Additionally, my experience as a clinical research intern at an adult-only specialty practice allowed me to further identify how my skills aligned with my passions to pursue higher education and maintain a career focus within Adult-Gerontology Primary Care. While my experiences within the health field continue to broaden, my excitement to purse my professional and personal goals exponentially grow each day. My short-term goal is to earn my Master of Science in Nursing, and I plan to use it as a foundation for my desire to continually broaden my education and knowledge within the health field. I believe this will grant me the ability to provide safe, compassionate, and up-to-date care to each patient. It is critical in the field of medicine to continue challenging providers to expand their knowledge and further research in order to provide optimal, personal care to patients. In pursuant effort to achieve this goal, I plan to work as a patient care associate until I am eligible to sit for the NCLEX before transitioning to work as a staff nurse at The James Cancer Hospital and Solove Research Institute.

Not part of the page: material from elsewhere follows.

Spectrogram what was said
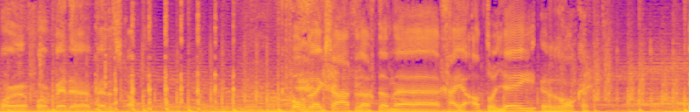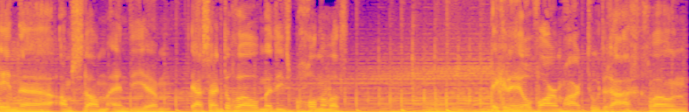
voor, voor, voor. Volgende week zaterdag dan eh, ga je atelier rocken in eh, Amsterdam. En die ehm, ja, zijn toch wel met iets begonnen wat ik een heel warm hart toedraag. Gewoon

These academic and professional goals are stepping stones to reach my dream of working in internal medicine at an outpatient office that specializes in endocrinology. In congruence to providing optimal healthcare, rather than a reactive method, I will continue to utilize a proactive, holistic approach, ultimately educating my patients how to take control of their diagnosis.

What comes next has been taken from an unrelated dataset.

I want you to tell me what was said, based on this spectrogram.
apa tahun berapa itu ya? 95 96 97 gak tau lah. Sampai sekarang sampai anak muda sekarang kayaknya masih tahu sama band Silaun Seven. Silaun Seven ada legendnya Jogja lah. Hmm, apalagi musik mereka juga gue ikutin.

As my time as an undergrad student comes closer to an end and nostalgia begins to set in, I am reminded of my first day as a patient care technician. One day my boss handed me a metal angel. She told me the patient we saved on my first day gave each staff member who served as her angel that day a metal angel. She wanted each of us to have one watching over and protecting us. This angel hangs in my room, serving as a constant reminder of my progression and development since that first shift. It reminds me to act with courage to face the unknowns, to stay curious and rise above the challenges I face and continue to serve as a catalyst for change to improve the lives of others. My time at The Ohio State University and my firsthand experience within the field of medicine has laid the necessary foundation of education, skills and pure passion to pursue my dreams of becoming an Adult-Gerontology Primary Care Nurse Practitioner.